Brewer witnessed lots of violence on the streets. “I learned in time that the sex work industry is compiled into so many different facets that there is a huge portion of it that can be done without having sex at all. I really worked that niche as much as I could. I had one client who paid me $20,000 to put a leash around his neck and sponges on his knees and arms and he cleaned my whole house—walking around like a dog and barking,” she says.
As Brewer transitioned, she was also homeless and in and out of jail, at one point finding solace in a local drug dealer. “He made sure that I had money, shelter, food,” she recalls. “Pretty much anything I wanted, he would take care of.” One night, as Brewer was leaving her boyfriend’s house, three men on his stoop began harassing her. “The next thing you know,” she says, “two of them sort of move back, the other one takes a step back, I see the barrel of a gun, and I’m out.” She woke up three blocks away covered in blood. At 27, Brewer had been shot in the face—twice. “I was in the hospital for three months,” she adds. Brewer’s face was reconstructed with 52 titanium plate and 36 screws. The shooters weren’t found or brought to justice.
During her three-month stay at Boston Medical Center, Brewer was given multiple painkillers to help manage the pain from the surgeries. “Once those medications stopped, I ended up with a heroin addiction,” she says.

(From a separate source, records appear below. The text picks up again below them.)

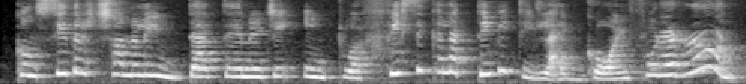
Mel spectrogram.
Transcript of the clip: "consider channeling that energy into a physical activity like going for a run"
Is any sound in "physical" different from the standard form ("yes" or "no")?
yes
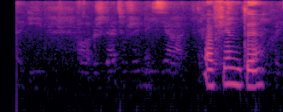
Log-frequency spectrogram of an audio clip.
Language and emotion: Russian, neutral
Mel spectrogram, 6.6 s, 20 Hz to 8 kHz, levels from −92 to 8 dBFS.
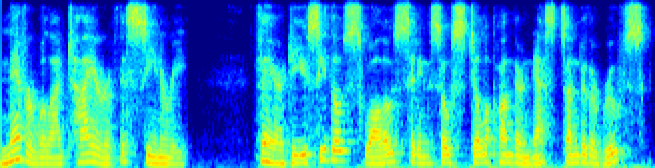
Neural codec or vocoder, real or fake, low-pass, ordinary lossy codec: none; real; 7.2 kHz; Opus, 16 kbps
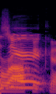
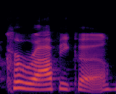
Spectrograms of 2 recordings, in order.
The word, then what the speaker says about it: Kurapika: I definitely said that name wrong. What was Kurapika. – Your... Kurapika. There you go.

Recognizing the toll substance abuse took on her life, she later checked herself into rehab, where she met a friend who in time became her live-in partner. “We enjoyed being social, going to movies, going shopping, we had a lot of similarities,” Brewer says.
In addition to working at Aids Action Committee of Mass as a transgender health navigator, Brewer lends her talent and effort to other grassroot causes as well. On some Wednesday evenings she helps to facilitate a chronic disease management program at Fenway Health. It’s a free six-week course open to anyone with a chronic illness, as well as their friends and family members. The class offers techniques for dealing with frustration, fatigue, pain, and isolation, and teaches students how to advocate for themselves during doctor’s visits, plus make healthy diet and exercise choices. “One of the things I really try to push in the class,” says Brewer, “is don’t allow your disease to be the reason why you don’t live.”

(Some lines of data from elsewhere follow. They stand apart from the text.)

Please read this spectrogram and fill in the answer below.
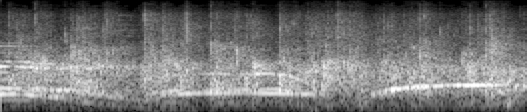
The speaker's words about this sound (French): Bon, on applaudit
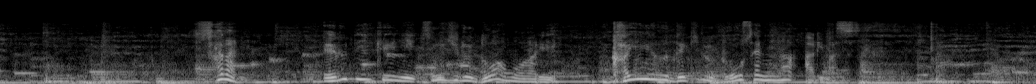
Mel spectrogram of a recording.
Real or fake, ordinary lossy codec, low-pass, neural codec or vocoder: fake; none; none; codec, 16 kHz, 4 kbps, FreqCodec, smaller model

Though her partner was supportive for a while, Brewer ended the relationship after three years. Her boyfriend had a gambling problem and was not contributing to bills or chores. In the aftermath, he drained their shared bank account, and then worse. On a Monday morning last November, Brewer awoke to him entering her home at 3 am using a golf club. He destroyed a television and ransacked the kitchen; as he tried to enter Brewer’s bedroom, she used her strength to lean against the door as he repeatedly bashed the golf club into it. Police arrived before any more damage was done. The next day, Brewer changed her locks, filed a restraining order, and packed the rest of his belongings. Brewer’s landlord warned her that he found a pallet topped with sheets and blankets in the basement, and he suspected it belonged to her ex.
Brewer began her transition 15 years ago, during a time it was less socially acceptable. “They had always put it under a term of like drag queens,” she says. “I really started learning to love and to value myself. … It literally took about 4 or 5 years of just figuring it all out. If I wanted to really make the best of the life that I have, I’ve got to work at it and give myself the same amount of energy that I think I gave so many other people. … I think I would tell my younger self that your family is always going to love you—even when you don’t believe it.”
This article was produced in collaboration with the Boston Institute for Nonprofit Journalism. To see more reporting like this please consider making a contribution at givetobinj.org.